*What the task requires*: Starting from the line that contains "Do not describe", reproduce each line exactly through the end of the material, and include no other lines.
Input data below:
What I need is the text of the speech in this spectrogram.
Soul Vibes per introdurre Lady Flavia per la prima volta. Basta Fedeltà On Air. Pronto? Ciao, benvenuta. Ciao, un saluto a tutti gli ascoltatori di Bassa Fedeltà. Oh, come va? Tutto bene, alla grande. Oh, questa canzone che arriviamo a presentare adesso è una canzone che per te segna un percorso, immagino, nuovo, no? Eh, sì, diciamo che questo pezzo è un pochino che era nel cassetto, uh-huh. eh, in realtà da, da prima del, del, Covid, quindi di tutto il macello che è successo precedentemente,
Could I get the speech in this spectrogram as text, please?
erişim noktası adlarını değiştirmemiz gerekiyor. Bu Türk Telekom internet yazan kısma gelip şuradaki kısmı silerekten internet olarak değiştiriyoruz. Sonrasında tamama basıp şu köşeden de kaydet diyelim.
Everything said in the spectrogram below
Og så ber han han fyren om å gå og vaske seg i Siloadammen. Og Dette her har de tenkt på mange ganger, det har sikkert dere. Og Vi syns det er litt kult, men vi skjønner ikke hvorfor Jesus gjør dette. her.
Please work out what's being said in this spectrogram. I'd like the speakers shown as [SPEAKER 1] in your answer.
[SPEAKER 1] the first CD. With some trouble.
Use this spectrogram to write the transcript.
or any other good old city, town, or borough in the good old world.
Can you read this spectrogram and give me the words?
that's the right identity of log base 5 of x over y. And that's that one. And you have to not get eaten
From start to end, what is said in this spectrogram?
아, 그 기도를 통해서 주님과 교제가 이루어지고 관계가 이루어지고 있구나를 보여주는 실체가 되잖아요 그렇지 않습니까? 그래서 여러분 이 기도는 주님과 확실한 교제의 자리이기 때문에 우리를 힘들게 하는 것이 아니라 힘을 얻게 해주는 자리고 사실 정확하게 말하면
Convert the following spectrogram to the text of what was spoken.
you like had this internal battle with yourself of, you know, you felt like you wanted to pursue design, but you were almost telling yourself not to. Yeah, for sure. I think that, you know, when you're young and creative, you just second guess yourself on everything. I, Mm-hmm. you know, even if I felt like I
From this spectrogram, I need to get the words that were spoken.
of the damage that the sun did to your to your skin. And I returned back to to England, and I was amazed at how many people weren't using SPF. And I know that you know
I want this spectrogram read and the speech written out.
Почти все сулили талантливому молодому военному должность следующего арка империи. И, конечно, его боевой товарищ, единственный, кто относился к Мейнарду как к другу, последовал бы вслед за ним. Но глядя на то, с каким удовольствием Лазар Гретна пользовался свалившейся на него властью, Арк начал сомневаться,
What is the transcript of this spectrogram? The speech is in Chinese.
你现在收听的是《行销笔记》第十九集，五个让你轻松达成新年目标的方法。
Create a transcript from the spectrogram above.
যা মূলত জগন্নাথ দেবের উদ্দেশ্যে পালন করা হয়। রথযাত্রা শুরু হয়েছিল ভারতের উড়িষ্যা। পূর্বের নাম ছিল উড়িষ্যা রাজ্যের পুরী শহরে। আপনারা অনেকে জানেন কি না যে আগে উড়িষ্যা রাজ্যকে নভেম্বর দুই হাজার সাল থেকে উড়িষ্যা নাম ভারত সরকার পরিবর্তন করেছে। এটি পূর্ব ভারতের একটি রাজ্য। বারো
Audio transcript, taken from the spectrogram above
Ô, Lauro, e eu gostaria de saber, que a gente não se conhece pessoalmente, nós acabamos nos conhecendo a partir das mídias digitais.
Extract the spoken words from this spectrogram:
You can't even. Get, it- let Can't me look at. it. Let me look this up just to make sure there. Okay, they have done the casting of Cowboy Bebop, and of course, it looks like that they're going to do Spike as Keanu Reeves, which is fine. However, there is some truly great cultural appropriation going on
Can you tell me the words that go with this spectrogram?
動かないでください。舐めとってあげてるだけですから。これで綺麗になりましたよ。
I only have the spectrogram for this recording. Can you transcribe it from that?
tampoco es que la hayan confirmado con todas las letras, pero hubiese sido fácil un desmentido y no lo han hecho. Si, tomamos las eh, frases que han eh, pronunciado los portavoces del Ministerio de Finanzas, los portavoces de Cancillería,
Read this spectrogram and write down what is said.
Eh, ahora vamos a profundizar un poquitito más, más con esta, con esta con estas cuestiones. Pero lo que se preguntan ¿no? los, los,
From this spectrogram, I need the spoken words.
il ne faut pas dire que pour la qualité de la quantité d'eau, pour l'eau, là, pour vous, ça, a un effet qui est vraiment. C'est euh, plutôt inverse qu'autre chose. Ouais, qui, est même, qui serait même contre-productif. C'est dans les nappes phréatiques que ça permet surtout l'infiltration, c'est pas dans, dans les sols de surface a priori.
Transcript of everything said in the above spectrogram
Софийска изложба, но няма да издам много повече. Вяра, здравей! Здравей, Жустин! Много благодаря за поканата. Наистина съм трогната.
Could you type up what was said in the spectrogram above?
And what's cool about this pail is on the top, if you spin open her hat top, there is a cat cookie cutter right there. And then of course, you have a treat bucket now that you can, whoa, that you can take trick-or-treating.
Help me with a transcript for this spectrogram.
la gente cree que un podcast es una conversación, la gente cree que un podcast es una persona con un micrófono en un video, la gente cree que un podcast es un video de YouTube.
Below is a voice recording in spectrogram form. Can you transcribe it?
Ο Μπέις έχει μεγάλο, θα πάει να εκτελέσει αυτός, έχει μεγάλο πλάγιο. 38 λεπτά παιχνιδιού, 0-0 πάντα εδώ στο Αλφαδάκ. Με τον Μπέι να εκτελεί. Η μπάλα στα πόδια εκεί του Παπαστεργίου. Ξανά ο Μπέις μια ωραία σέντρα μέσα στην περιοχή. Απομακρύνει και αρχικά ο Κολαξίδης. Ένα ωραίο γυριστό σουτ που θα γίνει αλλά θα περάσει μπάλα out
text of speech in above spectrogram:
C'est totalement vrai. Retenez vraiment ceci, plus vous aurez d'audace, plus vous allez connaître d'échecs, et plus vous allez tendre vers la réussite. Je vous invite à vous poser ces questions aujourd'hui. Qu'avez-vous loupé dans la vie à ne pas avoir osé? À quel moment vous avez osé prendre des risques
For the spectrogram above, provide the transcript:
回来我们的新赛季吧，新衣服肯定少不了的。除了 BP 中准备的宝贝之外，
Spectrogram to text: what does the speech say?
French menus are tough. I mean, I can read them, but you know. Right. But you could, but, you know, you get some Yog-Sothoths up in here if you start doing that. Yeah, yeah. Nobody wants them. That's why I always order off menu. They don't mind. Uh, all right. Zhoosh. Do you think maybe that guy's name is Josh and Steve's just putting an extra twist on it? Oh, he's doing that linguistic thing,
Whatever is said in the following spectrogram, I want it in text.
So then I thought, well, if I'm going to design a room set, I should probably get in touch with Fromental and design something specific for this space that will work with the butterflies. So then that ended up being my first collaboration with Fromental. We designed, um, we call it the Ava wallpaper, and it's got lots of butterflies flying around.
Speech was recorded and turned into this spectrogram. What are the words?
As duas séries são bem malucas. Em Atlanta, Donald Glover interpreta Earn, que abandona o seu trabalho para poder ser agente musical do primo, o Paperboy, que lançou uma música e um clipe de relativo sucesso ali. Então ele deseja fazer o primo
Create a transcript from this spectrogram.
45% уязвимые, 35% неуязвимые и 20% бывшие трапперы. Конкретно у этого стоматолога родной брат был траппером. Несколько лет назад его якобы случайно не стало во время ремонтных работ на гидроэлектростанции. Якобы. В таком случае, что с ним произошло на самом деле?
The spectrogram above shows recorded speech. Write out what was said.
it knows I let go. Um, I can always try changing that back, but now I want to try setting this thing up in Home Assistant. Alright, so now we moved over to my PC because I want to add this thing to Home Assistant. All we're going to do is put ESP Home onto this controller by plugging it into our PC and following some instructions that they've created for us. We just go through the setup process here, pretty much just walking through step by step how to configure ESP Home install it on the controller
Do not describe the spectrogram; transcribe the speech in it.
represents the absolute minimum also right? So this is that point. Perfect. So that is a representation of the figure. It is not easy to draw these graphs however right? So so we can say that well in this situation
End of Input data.
*Answer space*:
Do not describe the spectrogram; transcribe the speech in it.
represents the absolute minimum also right? So this is that point. Perfect. So that is a representation of the figure. It is not easy to draw these graphs however right? So so we can say that well in this situation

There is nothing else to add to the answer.